18

There were several ways to stay warm. Not that any of them were exactly great. First winter travel was rare. Next is the fact that passengers (not crew) would not really go above deck much. They mostly just traveled below deck. If we're sticking with just passengers, and not talking about crew, and if we're talking about "the age of sail" then mostly the ...


17

The common date is the massive introduction of the automobile, in the early 1900s (interpreting these data) or 1908 (Ford T model production start). After the US civil war, a lot of train robberies happened, but the trains (as later the planes against high-jacking) were rapidly secured. The car itself rapidly became more value for potential robbers than ...


17

I think, it depends on the definition of a road. Most old roads will start as a path trail, later it will be paved. Maybe it will decline and become again a trail. I think some of the oldest roads will be a mountain pass. An example: The Brenner Pass in the Alps was already used in the stone age (Ötzi was found nearby).


17

It seems that it's a mock-up image produced as publicity for the passenger model of the 747 aircraft by Boeing/Pan-American Airways. It would have to have been from the late 1960s, since the 747 entered service with Pan Am in January 1970.


16

The Germans changed the gauge from Russian to German and could then use their own equipment. "Die Eisenbahnpioniere" at lexikon-der-wehrmacht.de shows Wehrmacht military railroad engineers changing the gauge. Reichsbahn personnel, civilians and forced laborers were also used to change the gauge.


16

During the Civil War, the national financial system was in chaos, and there was a drive towards 'revolutionary' and 'communist' practices in everyday life. The ideal economy was commonly understood as an economy running without money, on direct distribution and rationing of goods and services. In Russian historiography, this era in social and economic system ...


15

In metro there were turnstiles (although in many places the turnstiles were only at entrance and you could enter freely via exit). The turnstiles accepted coins and there were also exchange machines which accepted 10, 15 and 20 kopecks coins and gave you 5 kopecks coins in return. In intercity buses (which costed more) there were conductors. In city buses, ...


15

I would not say "most" but many people owned them. In the big cities, especially children (I am not talking about rural areas). Streets were NOT crowded with bikes (cannot even compare with Denmark or China, and even with Germany). Bikes were affordable and available, but few adult people in the big cities used them for transportation. They were used more ...

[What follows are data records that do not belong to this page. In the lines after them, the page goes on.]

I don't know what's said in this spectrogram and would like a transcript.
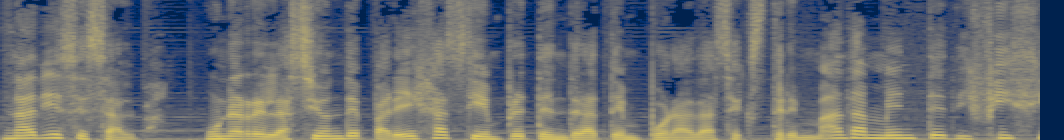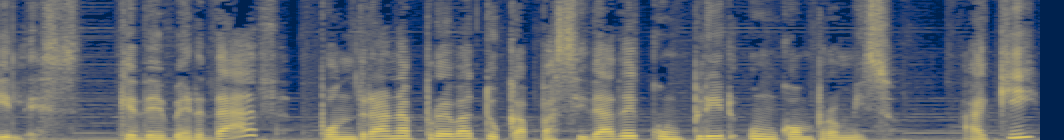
Nadie se salva. Una relación de pareja siempre tendrá temporadas extremadamente difíciles que de verdad pondrán a prueba tu capacidad de cumplir un compromiso. Aquí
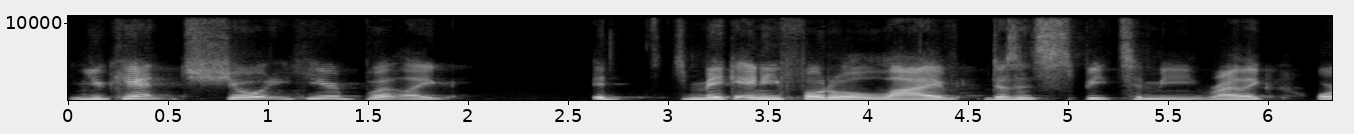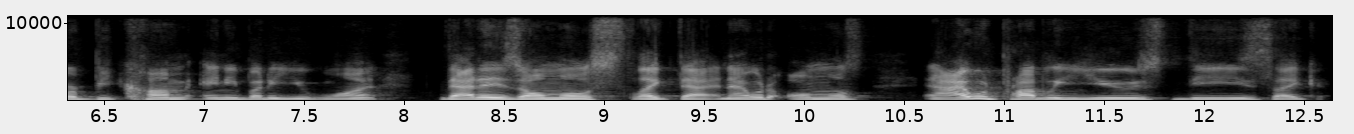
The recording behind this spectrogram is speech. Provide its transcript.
you can't show it here, but like, it make any photo alive doesn't speak to me, right? Like, or become anybody you want. That is almost like that, and I would almost, and I would probably use these like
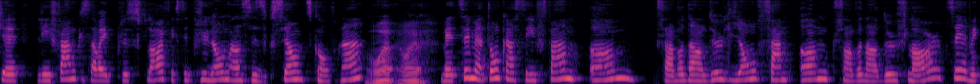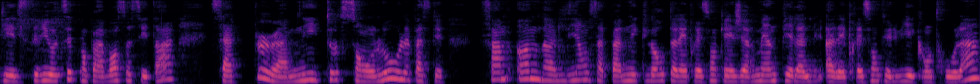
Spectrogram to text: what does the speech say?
que les femmes, que ça va être plus fleur, fait que c'est plus long dans la séduction, tu comprends? Ouais, ouais. Mais tu sais, mettons, quand c'est femme, homme, ça va dans deux lions, femme-homme, qui s'en va dans deux fleurs, tu sais, avec les stéréotypes qu'on peut avoir sociétaires, ça peut amener tout son lot, là, parce que femme-homme dans le lion, ça peut amener que l'autre a l'impression qu'elle est germaine, puis elle a, l'impression que lui est contrôlant.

15

Many of the coins shipped to Europe were quickly and crudely minted. These were called cobs. According to a page at Notre Dame University, The intention in minting these crude but accurately weighed cobs was to produce an easily portable product that could be sent to Spain. In Spain the cobs would be melted down to produce silver jewelry, coins, bars and ...


14

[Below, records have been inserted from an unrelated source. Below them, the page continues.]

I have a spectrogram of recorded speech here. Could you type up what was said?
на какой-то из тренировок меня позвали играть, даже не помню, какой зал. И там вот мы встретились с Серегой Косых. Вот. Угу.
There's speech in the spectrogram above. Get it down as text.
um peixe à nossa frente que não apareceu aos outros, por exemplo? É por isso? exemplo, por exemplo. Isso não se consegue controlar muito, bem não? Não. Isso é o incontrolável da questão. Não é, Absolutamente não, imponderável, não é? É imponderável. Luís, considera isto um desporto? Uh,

The decline of wagons was very gradual. They were displaced for long-distance movement of bulk goods starting in the 1820s and 1830s by the canal building frenzy sparked by the success of the Erie Canal. Canals were the cheapest way to ship bulk goods for a long time. By the 1840s, ocean-faring steamboats provided direct competition to wagons for ...

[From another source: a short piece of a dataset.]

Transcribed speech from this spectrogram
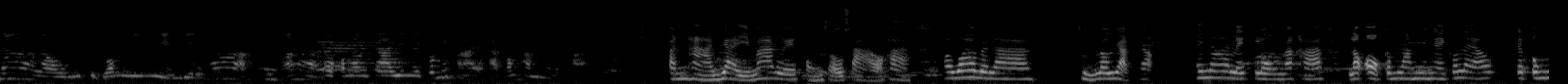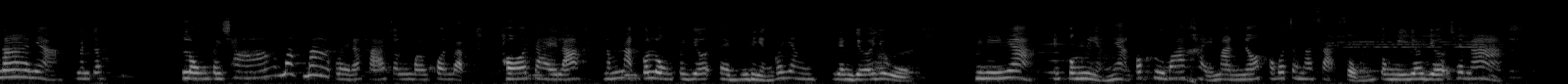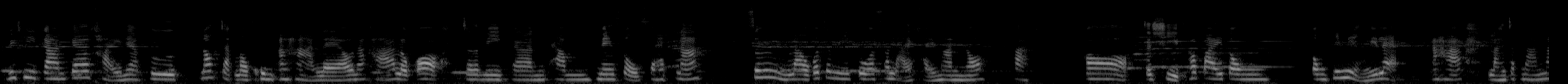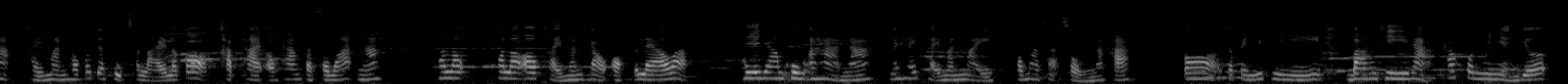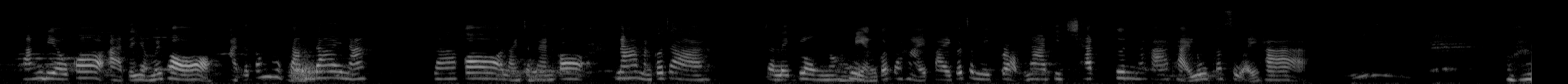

14

I believe this is somewhat overstating the risks and well as the severity of the disasters. A sengokubune (千石船) refers to a ship that can carry 1000 koku of rice (sen = 1000). The actual ship design being referred to is known as a benzaisen (弁才船), originally a type of small cargo boat developed in, and for use within, the Seto Inland Sea. In their calm, ...


14

Trans-Atlantic passenger travel was not very popular until the advent of the steamer, and yet men and women crossed the ocean periodically, including the affluent. Trans-Atlantic passenger travel didn't exist before the advent of steam power. It became possible because of steam power. Before, people had to have very good reasons for traveling. Migrating ...


Only top voted, non community-wiki answers of a minimum length are eligible